* Exercise details
Print what the records say exactly, and omit the pictures.

**** Excerpted data

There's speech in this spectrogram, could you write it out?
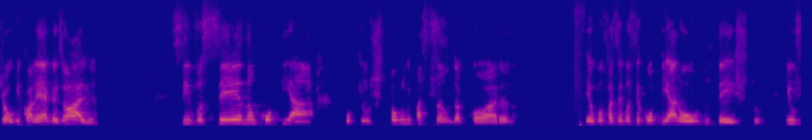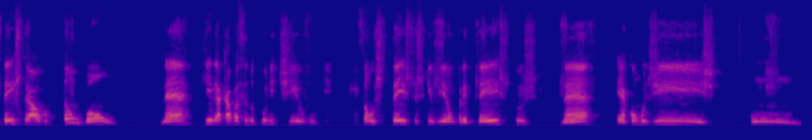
Já ouvi colegas, olha, se você não copiar o que eu estou lhe passando agora, eu vou fazer você copiar outro texto. E o texto é algo tão bom, né, que ele acaba sendo punitivo. São os textos que viram pretextos, né? É como diz um,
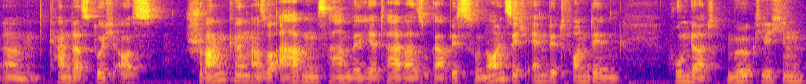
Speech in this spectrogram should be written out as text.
ähm, kann das durchaus schwanken. Also abends haben wir hier teilweise sogar bis zu 90 Mbit von den 100 möglichen.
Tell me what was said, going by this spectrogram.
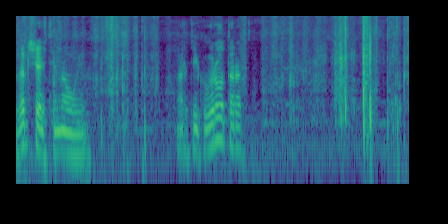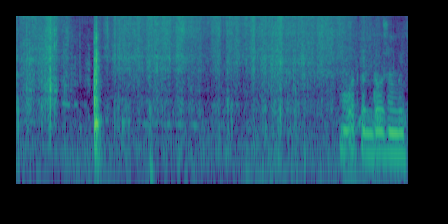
Запчасти новые. Артикул ротора. Вот как должен быть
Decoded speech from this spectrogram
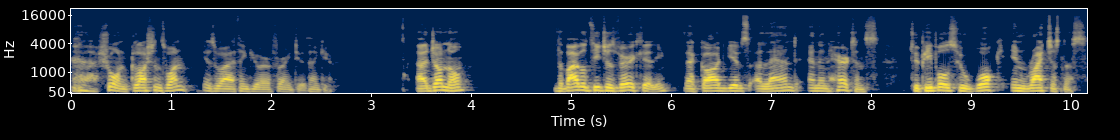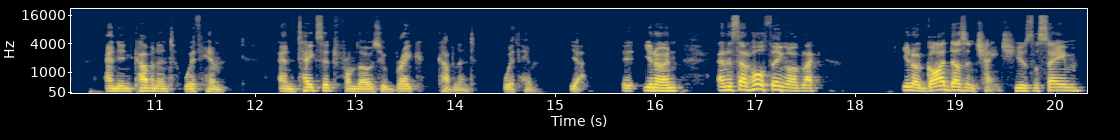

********

* Response to the task
There's speech in this spectrogram, could you write it out?
Já ouvi colegas, olha, se você não copiar o que eu estou lhe passando agora, eu vou fazer você copiar outro texto. E o texto é algo tão bom, né, que ele acaba sendo punitivo. São os textos que viram pretextos, né? É como diz um,
Speech in this spectrogram should be written out as text.
ähm, kann das durchaus schwanken. Also abends haben wir hier teilweise sogar bis zu 90 Mbit von den 100 möglichen.
Tell me what was said, going by this spectrogram.
Запчасти новые. Артикул ротора. Вот как должен быть
Decoded speech from this spectrogram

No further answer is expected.